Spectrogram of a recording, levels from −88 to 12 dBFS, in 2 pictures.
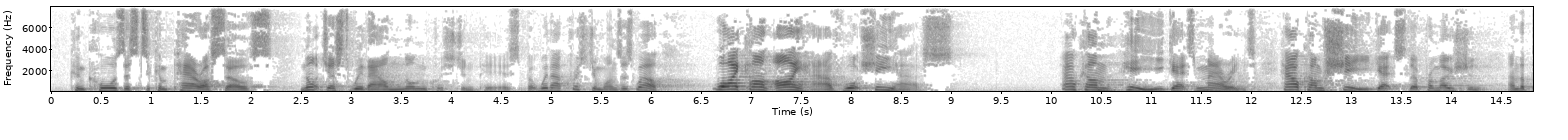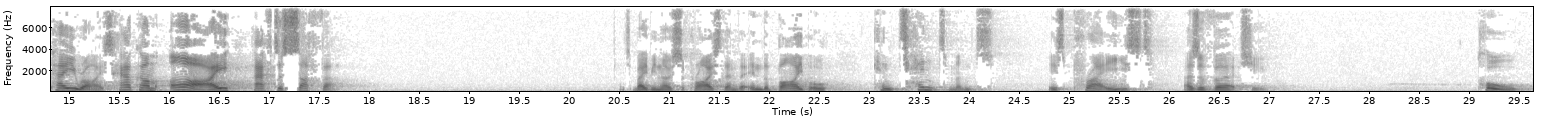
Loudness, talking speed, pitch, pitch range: -29 LUFS, 130 wpm, 200 Hz, 155-235 Hz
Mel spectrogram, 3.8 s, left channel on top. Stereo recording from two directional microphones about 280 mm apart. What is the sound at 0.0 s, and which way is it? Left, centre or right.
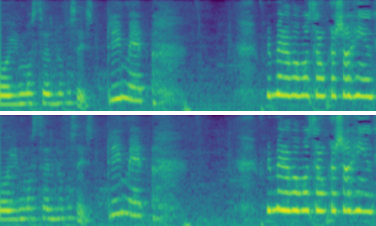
A woman's voice, centre.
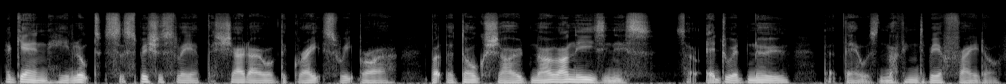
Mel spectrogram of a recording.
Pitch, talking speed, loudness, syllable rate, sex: 95 Hz, 165 wpm, -19 LUFS, 4.8 syllables/s, male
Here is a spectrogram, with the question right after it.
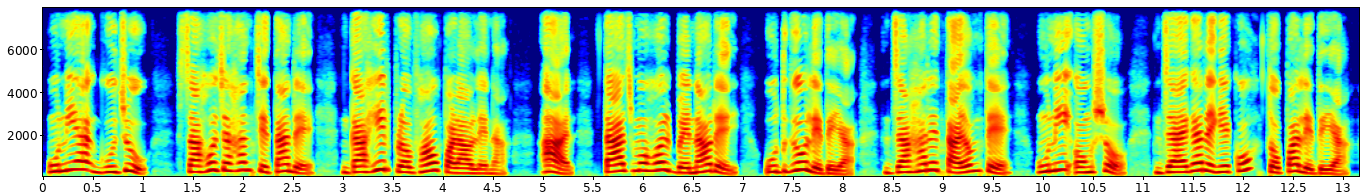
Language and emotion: Santali, neutral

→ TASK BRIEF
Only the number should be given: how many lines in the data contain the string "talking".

→ RESPONSE BOX
2